I responded by saying that because if his hard work and sacrifices, my children do not live on black tea and pap. Tragically, this is not the case for many children, and I want to change this.
As a Sowetan, I know that many of the fathers and mothers in the community worked for factories, but worked to ensure that their children could be free to be doctors, lawyers and teachers. This is my dream: I want the future of the black child, of every child, to be one of opportunity, that they can be what their parents’ dream of them to become and more.
We must remove all obstacles to this, and the state must be make it possible. Our promise can’t be tenders for the political elite, it must freedom to build on successes, small businesses and an economy that is inclusive.
This is just the start.
Someone said if I was elected I could make history; my response was that we have not made history until all South Africans can see democracy work; when power shifts from one party to the next, and that the dream of our forefathers, of a prosperous South Africa, is realised in the next generation. Then only then can we talk about making history.
Should I emerge as the DA leader, I will have the mammoth task of ensuring internal stability, given that I will have to bring everyone in the party on board as we set out to start a new chapter for the party under a new leader. There will also be the task of ensuring that the citizens of South Africa believe in the DA. As we head to the 2016 Local Government Elections, the party not only needs to maintain its 22% national vote share, but it also needs to improve on this, as we eye the prospect of governing more municipalities, namely Nelson Mandela Bay, Tshwane and Johannesburg.
The party’s Federal Congress, taking place next month, is important for two reasons. First, delegates from across the country – from our smallest to our largest branches – will descend on Nelson Mandela Bay to elect a new leader. Second, we will be launching the DA’s new Vision and Values Charter, essentially our offer to South Africans ahead of the Local Government Elections.
The congress will mark the beginning of a different DA, different in more ways than one: a new leader and a new offer to the people of South Africa.

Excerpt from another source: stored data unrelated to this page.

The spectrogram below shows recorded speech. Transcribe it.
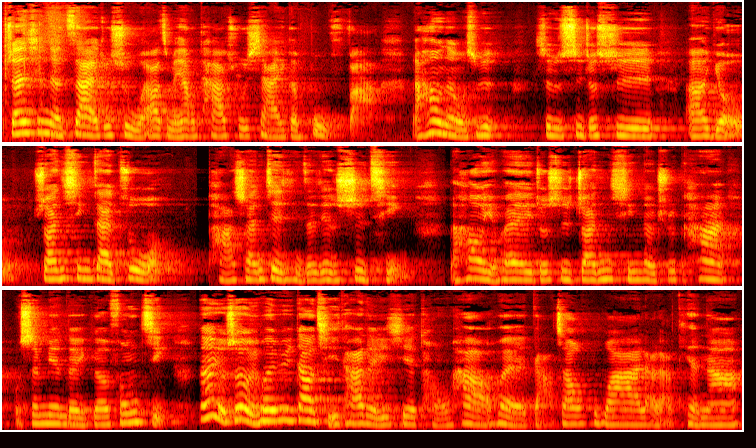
专心的在就是我要怎么样踏出下一个步伐。然后呢，我是不是是不是就是啊有专心在做爬山践行这件事情？然后也会就是专心的去看我身边的一个风景。那有时候也会遇到其他的一些同好，会打招呼啊，聊聊天啊。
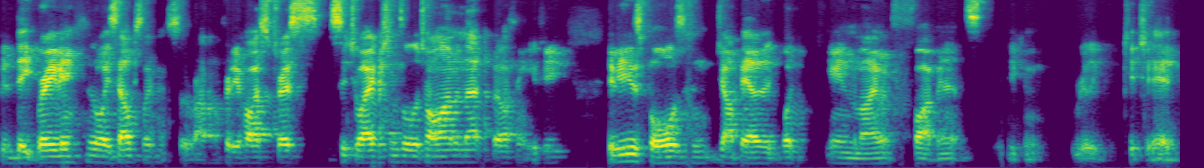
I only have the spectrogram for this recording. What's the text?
bit of deep breathing. It always helps. Like I sort of run pretty high stress situations all the time and that. But I think if you if you just pause and jump out of what you're in the moment for five minutes, you can really get your head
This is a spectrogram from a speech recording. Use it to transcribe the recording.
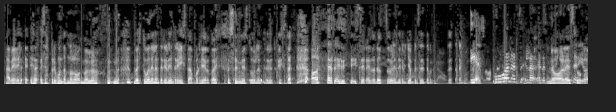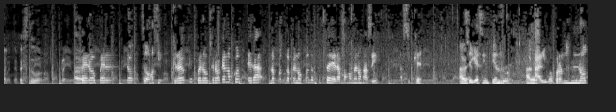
A ver, e- e- esas preguntas no lo, no lo, no, no estuve en la anterior entrevista, por cierto. Eso no estuvo en la anterior entrevista. Ahora eso no estuvo en la anterior. Yo Y estuvo en la, en la- en la No, la estuvo. Estuvo. Pero pero, pero so, sí, creo que pero creo que no era no, lo que no contestaste era más o menos así así que ver, sigue sintiendo a ver. algo pero no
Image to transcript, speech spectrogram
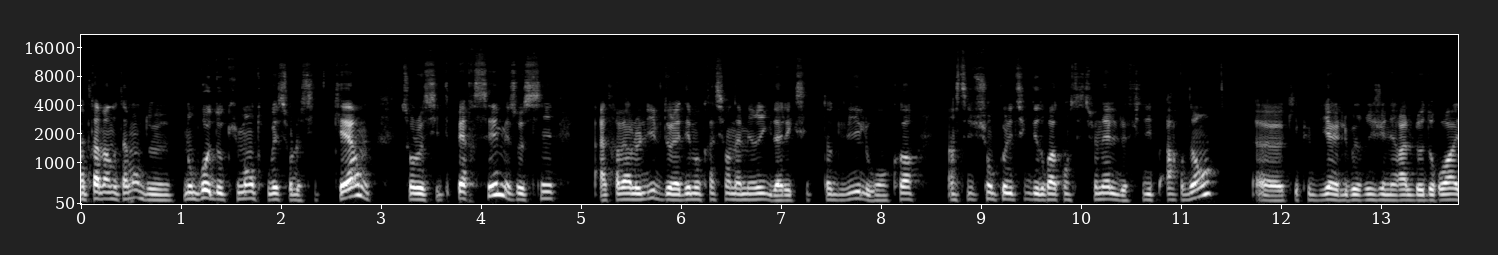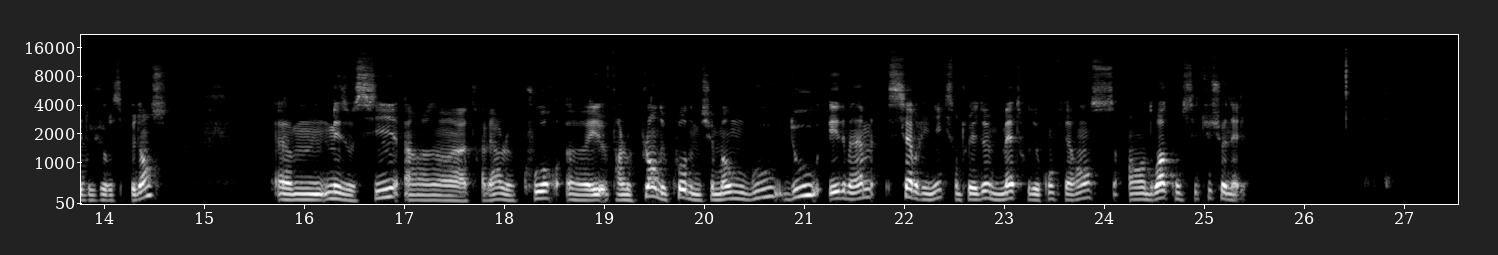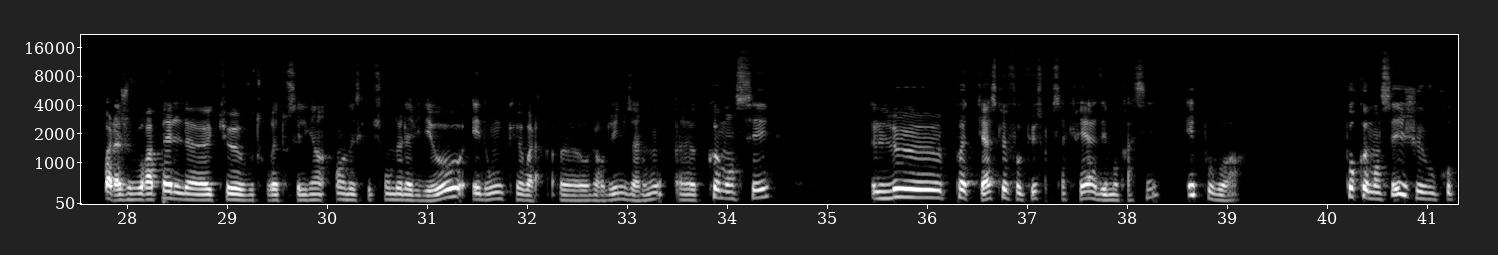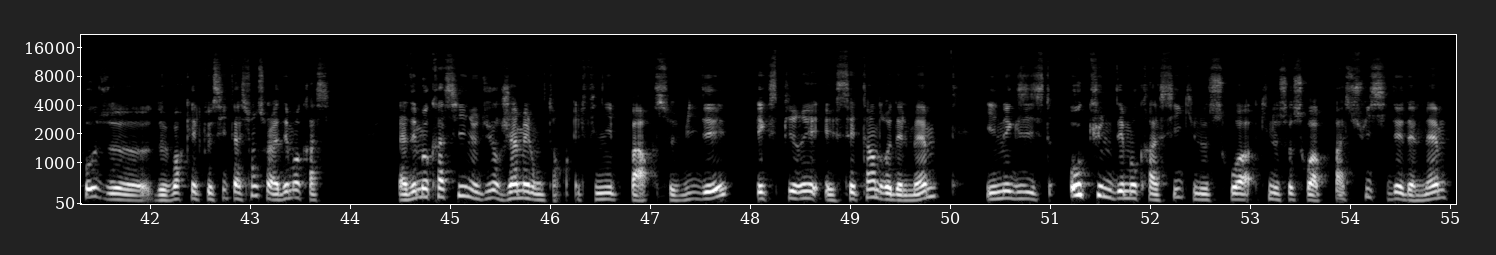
à travers notamment de nombreux documents trouvés sur le site Kern, sur le site Percé, mais aussi à travers le livre de la démocratie en Amérique d'Alexis Tocqueville ou encore Institution politique des droits constitutionnels de Philippe Ardant, euh, qui est publié à la Librairie générale de droit et de jurisprudence mais aussi à, travers le cours, enfin le plan de cours de M. Maungoudou et de Mme Siabrini, qui sont tous les deux maîtres de conférences en droit constitutionnel. Voilà, je vous rappelle que vous trouverez tous ces liens en description de la vidéo, et donc voilà, aujourd'hui nous allons commencer le podcast, le focus consacré à démocratie et pouvoir. Pour commencer, je vous propose de voir quelques citations sur la démocratie. La démocratie ne dure jamais longtemps, elle finit par se vider, expirer et s'éteindre d'elle-même. Il n'existe aucune démocratie qui ne, se soit pas suicidée d'elle-même.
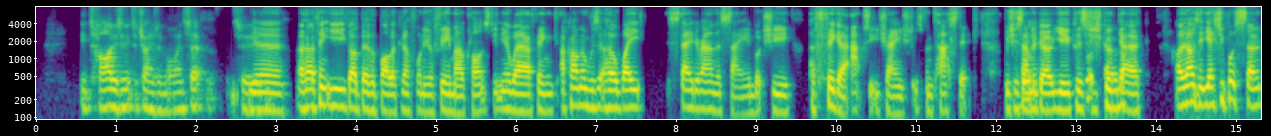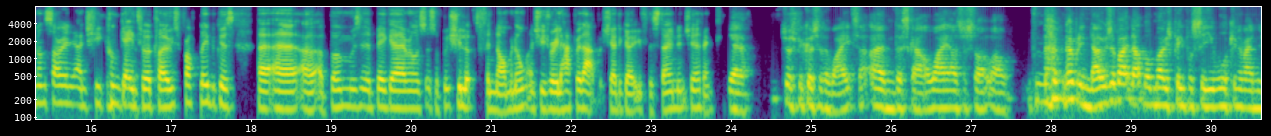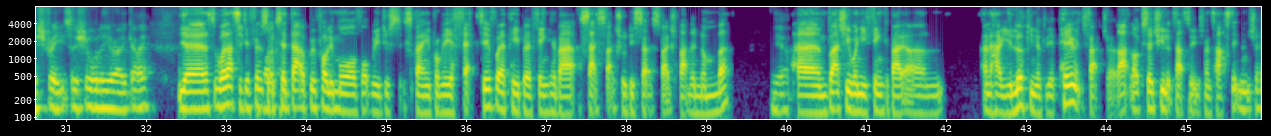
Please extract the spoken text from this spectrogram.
it's hard, isn't it, to change the mindset to. Yeah. I think you got a bit of a bollock off one of your female clients, didn't you? Where I think, I can't remember, was it her weight stayed around the same, but she her figure absolutely changed. It was fantastic. But she's having to go at you because she couldn't get her. Oh, that was it. Yeah, she put stone on, sorry, and she couldn't get into her clothes properly because her, her, her bum was a bigger and all sorts of. But she looked phenomenal, and she was really happy with that. But she had to go at you for the stone, didn't she? I think. Yeah, just because of the weight and um, the scale weight. I was just like, well, no, nobody knows about that, but most people see you walking around the street, so surely you're okay. Yeah, that's, well, that's the difference. Like I said, that would be probably more of what we just explained, probably affective, where people are thinking about satisfaction or dissatisfaction about the number. Yeah. Um, but actually, when you think about it um, and how you look, and you look at the appearance factor of that, like I said, she looked absolutely fantastic, didn't she?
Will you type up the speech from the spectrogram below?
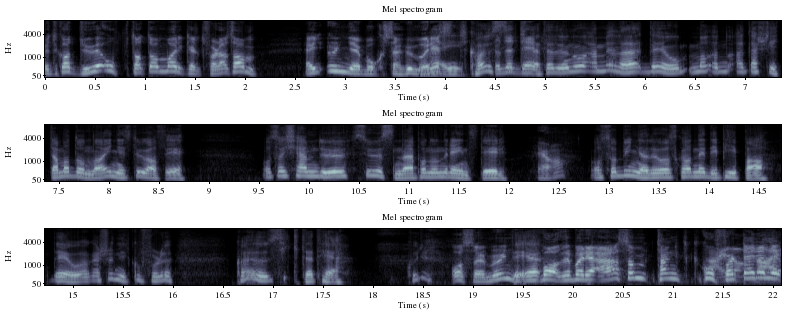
Vet du hva du er opptatt av å markedsføre deg som? En underbuksehumorist. Nei, hva Ja, det- sikter det- til du nå? Jeg mener, det er jo Ma- Der sitter Madonna inne i stua si, og så kommer du susende på noen reinsdyr, Ja. og så begynner du å skal nedi pipa. Det er jo Jeg skjønner ikke hvorfor du Hva er det du sikter til? Hvor Åsemund, Det er- var det bare jeg som tenkte koffert der, eller?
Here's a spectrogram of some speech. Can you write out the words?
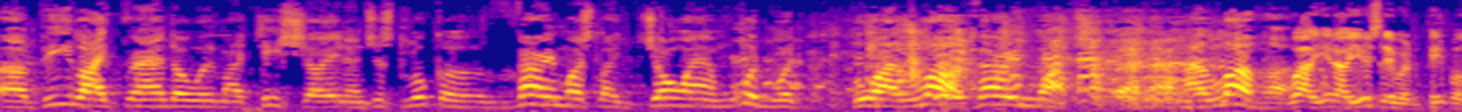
uh, be like Brando with my T-shirt and just look uh, very much like Joanne Woodward, who I love very much. I love her. Well, you know, usually when people.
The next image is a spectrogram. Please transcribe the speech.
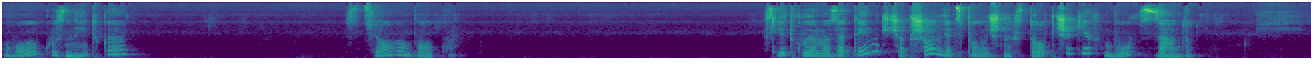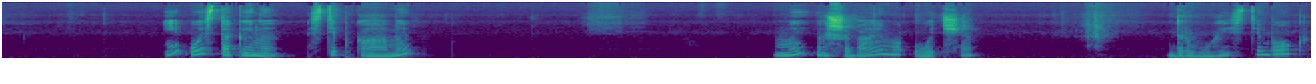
голку з ниткою з цього боку. Слідкуємо за тим, щоб шов від сполучних стовпчиків був ззаду. І ось такими стіпками ми вишиваємо очі. Другий стібок.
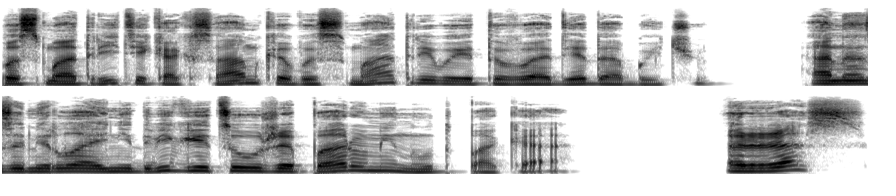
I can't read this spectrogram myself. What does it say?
Посмотрите, как самка высматривает в воде добычу. Она замерла и не двигается уже пару минут пока. Раз.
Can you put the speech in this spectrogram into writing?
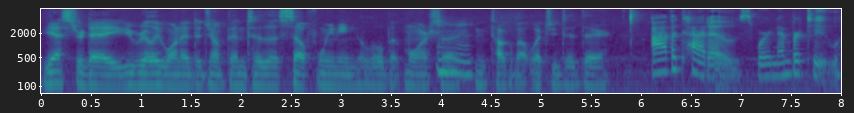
Yesterday, you really wanted to jump into the self weaning a little bit more, so Mhm. you talk about what you did there. Avocados were number two.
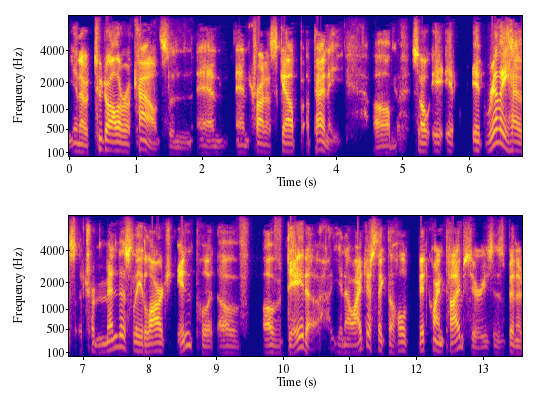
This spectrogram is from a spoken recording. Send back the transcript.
you know two dollar accounts and and and trying to scalp a penny. Um, so it, it it really has a tremendously large input of of data. You know, I just think the whole Bitcoin time series has been a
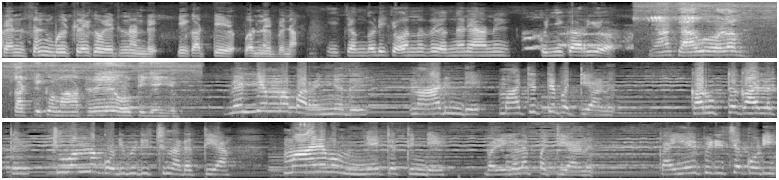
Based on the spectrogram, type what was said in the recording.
പെൻഷൻ വീട്ടിലേക്ക് വരുന്നുണ്ട് ഈ കത്തി വന്ന പിന്നെ ഈ ചെങ്കടി ചോന്നത് എങ്ങനെയാണ്? കുഞ്ഞിക്കറിയോ? ഞാൻ ചാവുവോളം കട്ടിക്ക് മാത്രമേ വോട്ട് ചെയ്യൂ. വല്യമ്മ പറഞ്ഞത് നാടിന്റെ മാറ്റത്തെ പറ്റിയാണ്. കറുത്ത കാലത്ത് ചുവന്ന കൊടി പിടിച്ചു നടത്തിയ മാനവ മുന്നേറ്റത്തിന്റെ വഴികളെ പറ്റിയാണ്. കയ്യിൽ പിടിച്ച കൊടി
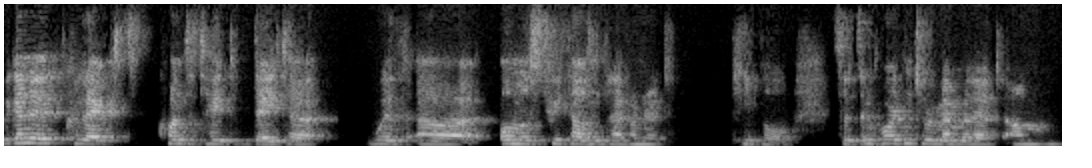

The congress delegates will need to look at the candidates for leader and ask who best encapsulates the new Vision and Values Charter, and will be able to articulate this to the small business owner in Soweto and the CEO of a large corporate in Sandton.
While the small business owner in Soweto and the CEO of the Sandton corporate are worlds apart, their needs are not so dissimilar.
Regardless of our circumstances, we want quality service delivery; we want our children’s potential to be recognised, through access to quality education (from primary to tertiary level); we to live in safe communities and where crime does strike, we find solace in a responsive police service; we want to know that we live in an economy that grows and ensures we are able to find employment.
This is the society I would like to secure.
There is quote I reflect on, each time I called to lead, it goes as follows:
“To each there comes in their lifetime a special moment when they are figuratively tapped on the shoulder and offered the chance to do a very special thing, unique to them and fitted to their talents. What a tragedy if that moment finds them unprepared or unqualified for that which could have been their finest hour.”
South Africa is embarking on a new journey, and we all have an opportunity to do something great. If we are to build the South Africa of our dreams, we all need to be prepared to lead where we can.
This column first appeared on Daily Maverick.